Searching in databases also follows the General-to-Specific idea. You want to try your first set of searches in a general database, like Academic Search Complete, in order to get a feel for what's out there. Then, once you have a better grasp on what you are looking for, you can use more subject specific database sources.
If you get lost or aren't sure where to look, ask Peg or at the Reference Desk!
These databases are good sources for popular press articles. You can also use them to get at the full text of articles when you hit a "paywall" on a news website.
These databases contain scholarly and professional literature in a wide range of social science topics--mass media, sociology, psychology, criminal justice.
Use these databases to search for scholarly and professional literature on topics related to medicine, nursing or kinesiology.
These databases are good sources for a wide variety of popular and scholarly articles on a wide range of topics. This makes them a good place to start your search.
Do a search for your topic in Academic Search Complete (link above). Answer the questions on the worksheet based on your results list.
Because you are creating an argument based issues paper, you may need to explore some subject- or discipline- specific resources. The rest of this page has databases organized by subject areas. Try a few that relate to your topic. If you need help figuring out the best approach, ask Peg or at the Reference Desk.
These databases contain both scholarly and popular articles on business related topics.
These databases contain scholarly and professional literature on a wide variety of education topics.

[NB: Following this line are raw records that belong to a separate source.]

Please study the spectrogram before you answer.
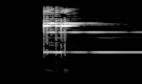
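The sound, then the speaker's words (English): An electric bell with faulty wiring is rung once after silence. A brief rattling strike is followed by a bright, high ring that sustains clearly to the end. “Wait, that's a bell, isn't it? And if I ring it, you're bound to come?”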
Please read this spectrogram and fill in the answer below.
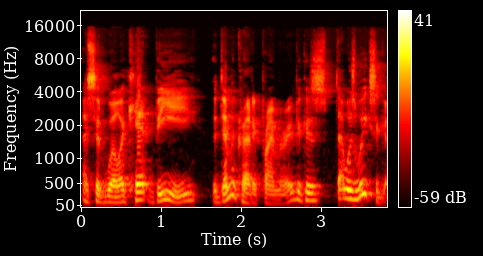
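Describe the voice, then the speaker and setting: A man talks at a moderate pace with a fairly high pitch. His voice has vocal fry and very wide pitch swings. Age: 60s. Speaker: podcast host. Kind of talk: casual monologue podcast.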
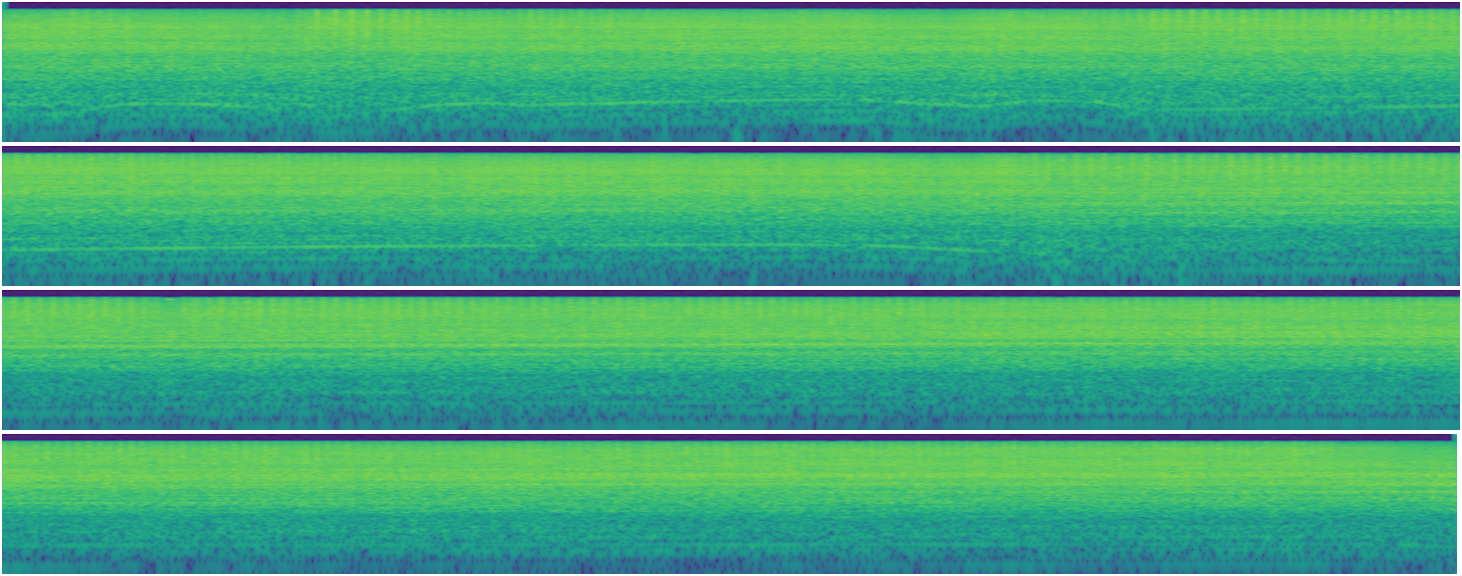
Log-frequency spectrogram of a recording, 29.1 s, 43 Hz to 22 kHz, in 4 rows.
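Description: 1980 Chevrolet Camaro V6 running on a chassis dyno. Its engine speed rises and falls through the first half, then it makes one long, steady climb with a rising whine: a horsepower pull on the rollers.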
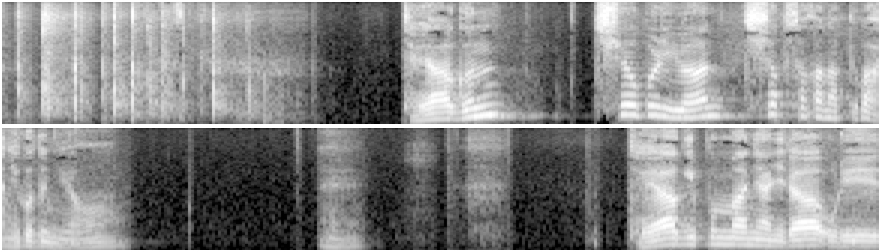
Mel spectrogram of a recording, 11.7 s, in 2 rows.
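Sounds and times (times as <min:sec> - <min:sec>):
hand clapping: 0:00.0 - 0:02.1
speech: 0:02.7 - 0:06.7, 0:08.0 - 0:08.3, 0:10.1 - 0:11.6.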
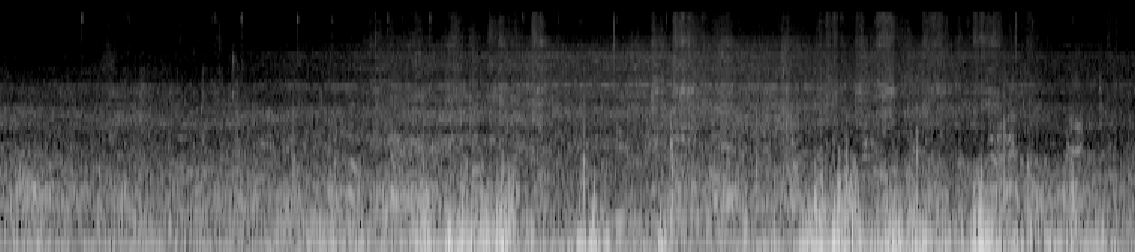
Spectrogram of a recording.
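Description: Wind buffeting the microphone in irregular low rumbling gusts that grow stronger about halfway through, with indistinct voices of people close by.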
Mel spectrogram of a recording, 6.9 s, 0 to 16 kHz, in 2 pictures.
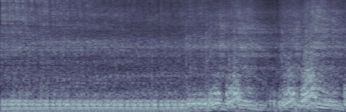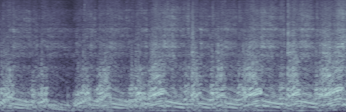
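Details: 2015 Yamaha R1M with ECU flash, 9,210 miles, largely unridden since 2019, started after about five years of storage: smooth steady idle then quick clean rev blips without clatter or misfire, described as pretty quiet; normal idle and revving.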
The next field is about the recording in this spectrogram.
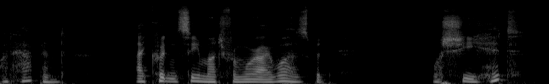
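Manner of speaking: very quiet, hushed voice. A game master voices Shala stepping up beside a player: Shala speaking very quietly. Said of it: "she'd say very quietly".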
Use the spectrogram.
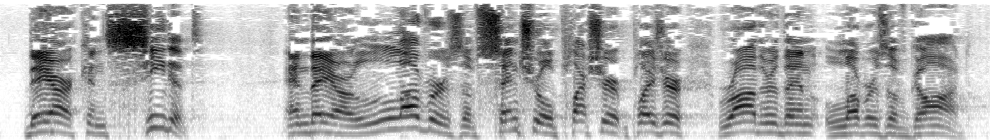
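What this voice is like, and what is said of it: Loud, emphatic preaching. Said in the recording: “saying it loudly”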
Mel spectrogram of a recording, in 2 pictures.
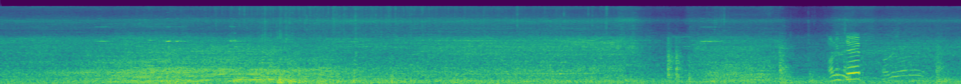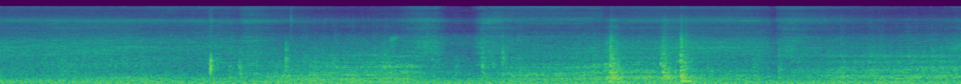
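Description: A steady engine hum drones throughout.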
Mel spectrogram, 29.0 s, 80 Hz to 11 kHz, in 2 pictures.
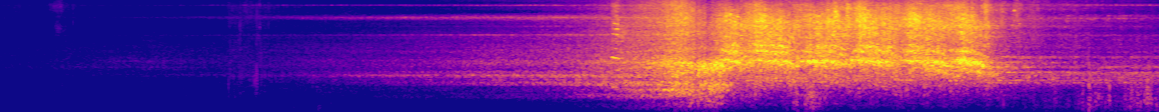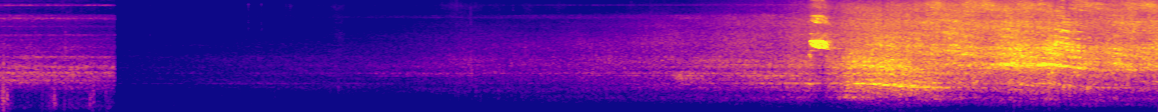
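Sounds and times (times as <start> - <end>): train passing at speed: 3.8 - 16.0, 19.3 - 28.9.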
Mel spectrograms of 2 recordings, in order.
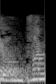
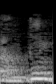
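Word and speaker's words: Amphan: সব ধরুন কিছুদিন আগে আমপুল অর্থাৎ ইংরেজিতে আমফান বলে কিন্তু একটা মানে উচ্চারণ আমপুল হলো যখন বিপদ আসে তখন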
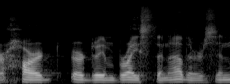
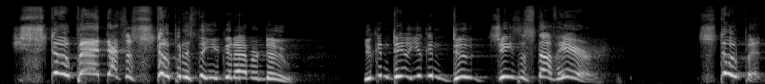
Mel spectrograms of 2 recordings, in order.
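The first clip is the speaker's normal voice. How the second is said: shouted, much higher and louder mock dad; dad yelling; 8 dB louder than usual. Father yells at his son about going into ministry, high scornful shouting. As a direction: yell it like the furious father, high and loud. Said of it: "When I said to Dad".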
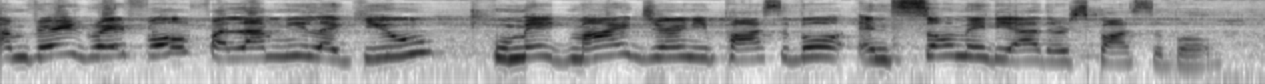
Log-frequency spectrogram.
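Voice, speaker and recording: A woman's raised, projected voice, high-pitched and lively, at a moderate pace with very even loudness, amid noticeable background noise. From Mozambique. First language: Portuguese. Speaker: college graduate. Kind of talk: graduation speech.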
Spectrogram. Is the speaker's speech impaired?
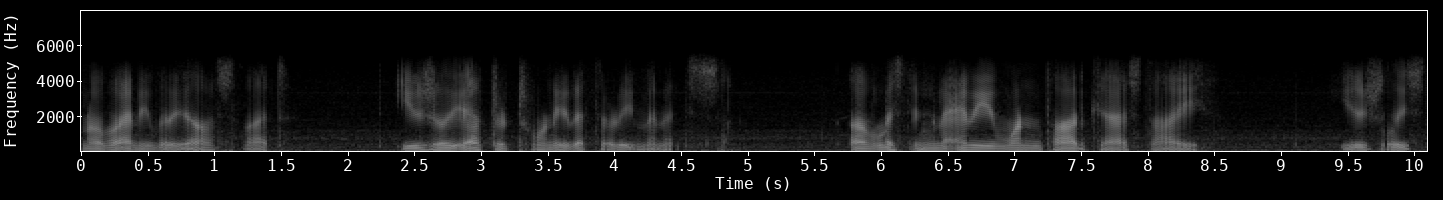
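Yes: Duchenne muscular dystrophy; progressive muscle wasting, diminished lung function, sleep apnea, emergency tracheotomy after mucus plug, little arm use; age 30, trach and ventilator mainly for sleep, breathing effortful, home pulse oximeter; voice audibly worsening late in recording, uses Dragon naturally speaking voice recognition.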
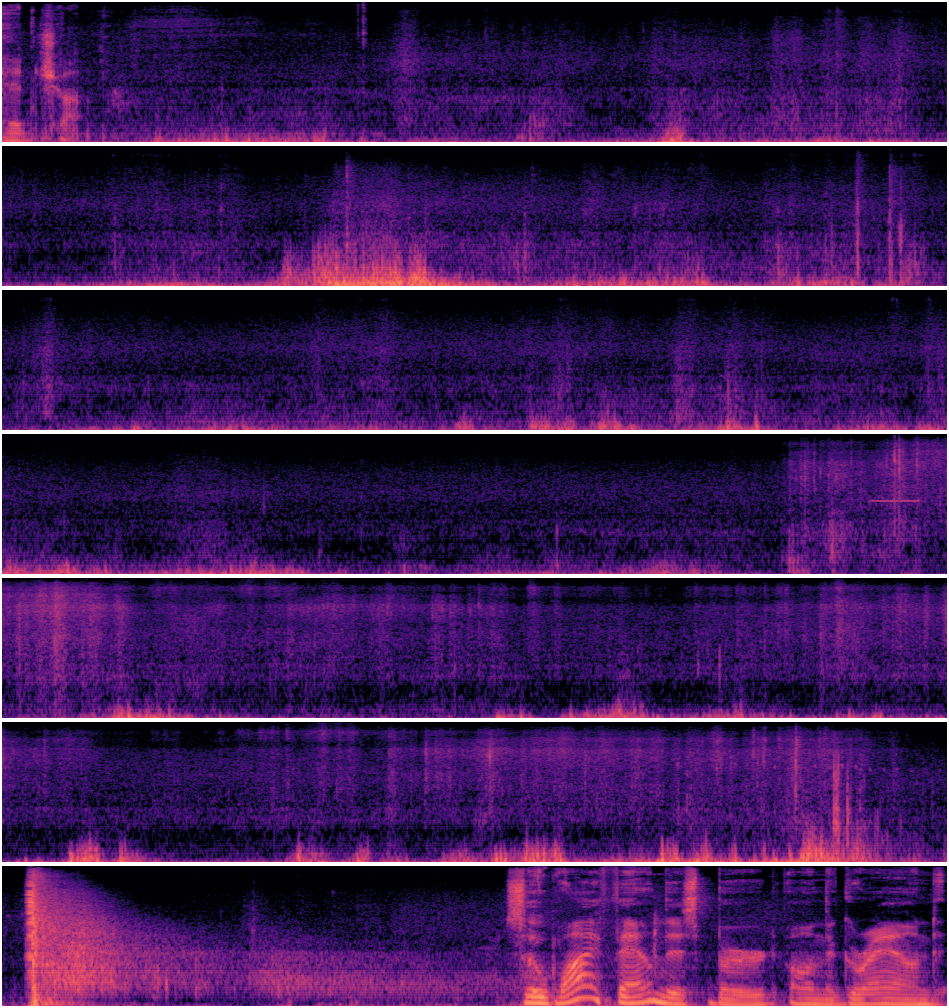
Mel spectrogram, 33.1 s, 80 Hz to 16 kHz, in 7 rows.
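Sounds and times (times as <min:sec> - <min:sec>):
footsteps through dry leaves: 0:18.2 - 0:24.1
shotgun shot: 0:28.5 - 0:30.9.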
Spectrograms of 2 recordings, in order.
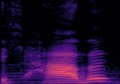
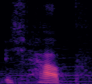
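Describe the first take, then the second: First: The verb ends with a final E vowel. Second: The verb ends with a B consonant. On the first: "no la decimos ich habe" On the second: "Es lo más común"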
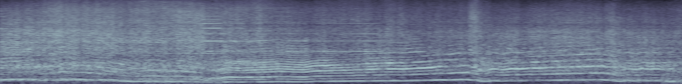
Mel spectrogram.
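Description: A car engine roars loudly, revving up and down.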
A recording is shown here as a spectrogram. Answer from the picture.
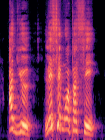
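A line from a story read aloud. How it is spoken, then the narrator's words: Happy shouting. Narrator (French): criait l'heureux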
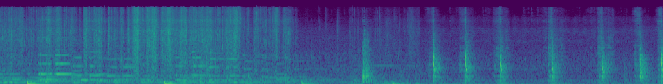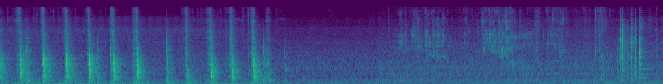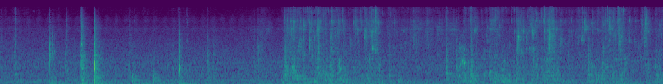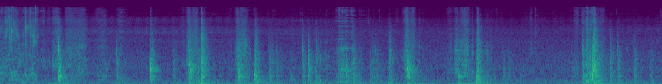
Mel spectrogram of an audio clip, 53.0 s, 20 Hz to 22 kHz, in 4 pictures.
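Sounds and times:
water poured into glass dish: 0:21.2 - 0:24.6
water running: 0:21.2 - 0:25.5, 0:32.2 - 0:40.6.

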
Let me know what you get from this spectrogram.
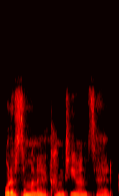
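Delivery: ordinary talk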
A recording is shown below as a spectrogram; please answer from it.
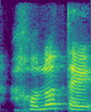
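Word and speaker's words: ajolote: Mexico is a holiday a holiday is how you say axolotl in Mexico very very good who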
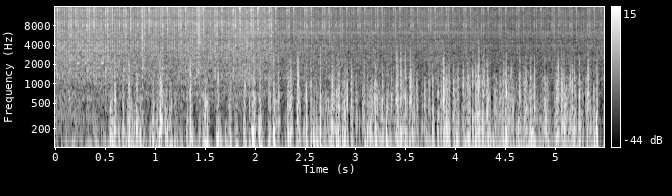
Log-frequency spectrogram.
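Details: 2006 Ford F-150 idling at about 625 rpm, hot after 45 minutes of driving at about 109 degrees, visibly shaking; low, uneven idle with irregular thumps and a loping beat; rough idle, cause not pinned down.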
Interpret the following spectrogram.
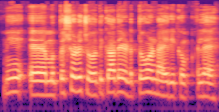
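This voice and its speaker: A woman voicing a gentle, protective young mother in a storybook tale. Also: medium pitch, steady tone, fast talker, natural voice. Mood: concerned.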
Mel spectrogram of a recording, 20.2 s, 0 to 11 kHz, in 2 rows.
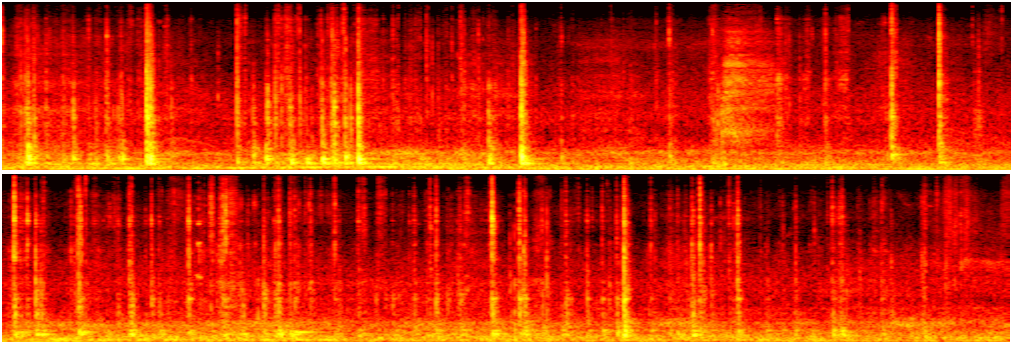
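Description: Hands refitting parts into the back of a BMW E60 plastic headlight housing: scattered sharp plastic clicks and knocks, several close together in the first few seconds, over a low background rumble.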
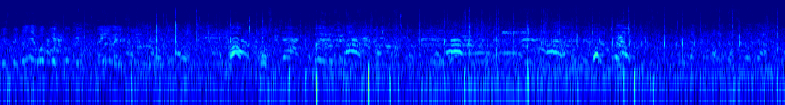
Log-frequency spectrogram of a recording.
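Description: Footballers' shouts and short calls to one another across an outdoor pitch during play, coming every second or so, with a few sharp knocks in between.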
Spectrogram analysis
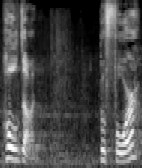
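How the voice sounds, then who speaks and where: A woman's voice: mid-range voice, very animated, takes it slowly, a little mellow, a little hiss or hum. A woman playing a hurt, distrustful younger woman in a game cutscene, speaking in a pointed, emotional way. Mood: defiant, alarmed. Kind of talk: dramatic scripted game cutscene acting. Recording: long reverberant hall, music behind.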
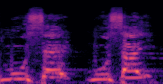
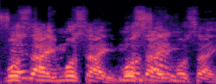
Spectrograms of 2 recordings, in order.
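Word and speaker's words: Moosai: Prakash, pronounce that from is Musai? They call it Mosai, yeah.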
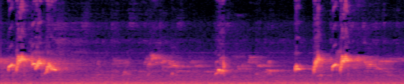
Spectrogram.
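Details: Merbah jambul, the red-whiskered bulbul, owned for one week in Singapore: a brisk chirpy phrase opens, softer notes follow, then a final cluster of sharp rising tweets, all over low background hum.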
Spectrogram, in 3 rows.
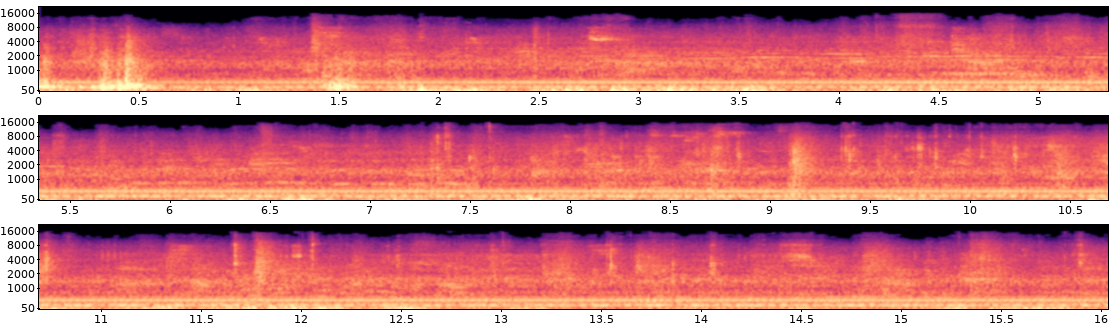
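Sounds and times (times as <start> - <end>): steady machine hum: 0.0 - 16.0
person chewing and lip-smacking: 6.4 - 16.0.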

Use these databases to search for scholarly and professional information on a variety of science and science-related topics.